Setting Up Two-Factor Authentication
Right, let’s get to the bread and butter of this article: how to set up two-factor authentication for the big three accounts: Microsoft, Google, and Apple.
Microsoft recommends that you either have a backup email address, a phone number, or the Microsoft Authenticator application installed on a mobile device before you get started with two-factor authentication for this account. To get started, go to this page and sign in with your Microsoft account. Next, select More security options. Under the option for Two-step verification, select Set up two-step verification. After that, it’s just a matter of following the on-screen instructions.
The first step here is to log into your Google account by going here. Next, in the navigation panel, select Security. Under Signing in to Google, select 2-Step Verification. Finally, click on Get started. You’ll see the directions for the next steps appear on the screen. You can set up your verification step in a variety of ways, including Google Prompts, security keys, Google Authenticator, verification code via text or call, or a backup code. You can also disable this second step on trusted devices, but doesn’t that defeat the purpose?
To set up two-factor authentication for your Apple ID, go to your account by clicking here. Sign in, answer your security questions, then click Continue. If you see a prompt to upgrade your account security, tap Continue. Click on Upgrade Account Security. You can then add a phone number for which you will receive verification codes via text message or phone call.
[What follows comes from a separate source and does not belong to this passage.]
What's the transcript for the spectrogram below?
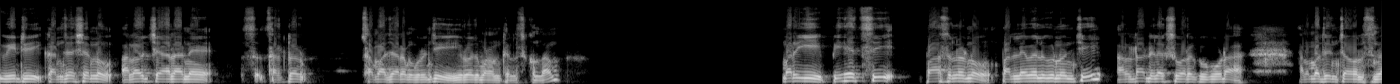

Click on Continue, enter the verification code, and turn on two-factor authentication.
Want to get started with two-factor authentication for your business? The three accounts outlined above are just the tip of the iceberg. Point North Networks, Inc., can help you implement a multi-factor authentication system that secures your data and network. To learn more, reach out to us at 651-234-0895.